We had a 160 seat venue to fill and each ticket would be crucial in first covering coasts, then raising as much money as possible. It was then that we had another real stroke of luck. Clive mentioned what we were doing to an ex-colleague who co-manages a charitable trust fund. Our project struck a chord with the aims of the trust fund who most generously agreed to fund Migrant Help to the tune of £1000, regardless of how many tickets we sold. That was hugely liberating. Whilst we willingly took on the risk of covering the costs of the concert, the charitable aim was now secure.
Choir rehearsals started in January. It’s not easy learning music which has never been performed before. The New Network Singers were more than equal to the task and after a few rehearsals were really beginning to sound brilliant.
Marketing the concert was a huge challenge. We just knew we needed to get the word out there to as many people as possible. We sent out press releases to a number of magazines and the local newspaper. We had leaflets and posters designed using the strong image of Modulus Quartet. We gave out flyers to local hotels, churches and venues as well as audiences coming out of concerts in the local area. We were also invited, on two separate occasions, to be interviewed on BBC Radio Sussex, with the concept behind our concert resonating with their DJs, production team, and a large section of their audience.
It’s amazing how people offered to help too. Leighton Eves, who runs a highly innovative networking organisation “Sussex Everyday”, really threw himself into it, publishing interviews with us, Modulus Quartet and members of The New Network Singers across his platform of local street-based social media feeds.
Finally, important finishing touches were added. We were delighted when artist Bern O’Donoghue agreed to provide each audience member with one of her paper boats – each of which represents an individual person who has died or gone missing as a result of the migrant crisis. Not only that, she came and sat on stage throughout the concert quietly sewing her ‘vigil’ squares with the words 'mother, father, sister, brother…’ embroidered in silver and gold thread. Again, each one representing a lost or departed person. Such a moving tribute to people she has never met.
Another welcome addition to the concert was Jevon Antoni Jay, who agreed to dance a fleeting apparition to Clive’s ‘Not a Tango’ to end the first half. We knew that this was indeed going to be a concert with a difference.
Throughout all this, our chosen charity Migrant Help could not have been more supportive. They kept in touch with us throughout. They promoted the concert on social media, and they sent us collection boxes, leaflets and a promo video which we played before and after the concert, as well as during the interval.
The last few weeks were frantic. We leafleted. We put together visual presentations for the projections. We leafleted. We met with the lighting designer and sound engineers. We leafleted. We did a tech run.
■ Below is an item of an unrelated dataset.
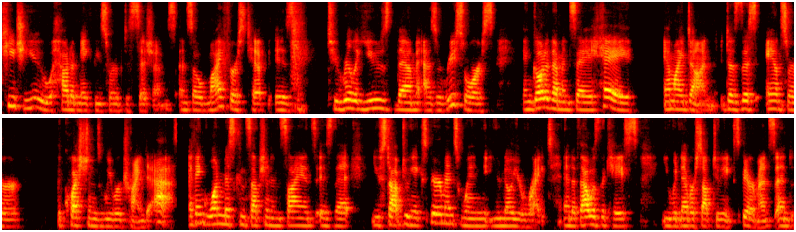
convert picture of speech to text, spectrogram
teach you how to make these sort of decisions. And so, my first tip is to really use them as a resource and go to them and say, Hey, am I done? Does this answer the questions we were trying to ask. I think one misconception in science is that you stop doing experiments when you know you're right. And if that was the case, you would never stop doing experiments. And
We bought the wine and called on the help of friends and family to run the front of house and the bar. And did I mention that we leafleted?
On the night, it all came together.
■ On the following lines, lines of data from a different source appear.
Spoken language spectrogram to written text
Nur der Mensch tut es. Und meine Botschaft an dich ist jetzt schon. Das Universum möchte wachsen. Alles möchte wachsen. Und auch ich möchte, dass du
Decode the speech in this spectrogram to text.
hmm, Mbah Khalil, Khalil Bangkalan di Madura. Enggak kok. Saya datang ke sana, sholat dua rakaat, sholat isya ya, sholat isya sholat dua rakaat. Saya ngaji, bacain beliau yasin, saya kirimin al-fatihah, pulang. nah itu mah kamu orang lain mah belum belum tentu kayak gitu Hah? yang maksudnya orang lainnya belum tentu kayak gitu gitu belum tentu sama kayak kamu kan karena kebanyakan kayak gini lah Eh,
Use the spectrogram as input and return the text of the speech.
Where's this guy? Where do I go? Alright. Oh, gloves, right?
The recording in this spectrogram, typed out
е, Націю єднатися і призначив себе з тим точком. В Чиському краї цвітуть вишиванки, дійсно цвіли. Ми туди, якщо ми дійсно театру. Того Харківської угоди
On the night, it all came together. The quality of the performance surpassed what we hoped for and the standing ovation at the end from the capacity audience went on and on. We were thrilled. Judging by the comments afterwards and the stunning press review a week later, the audience had really enjoyed and also been moved by the occasion. And most importantly we had raised £1720 for Migrant Help.
Now we are starting planning what comes next for the Composers Network.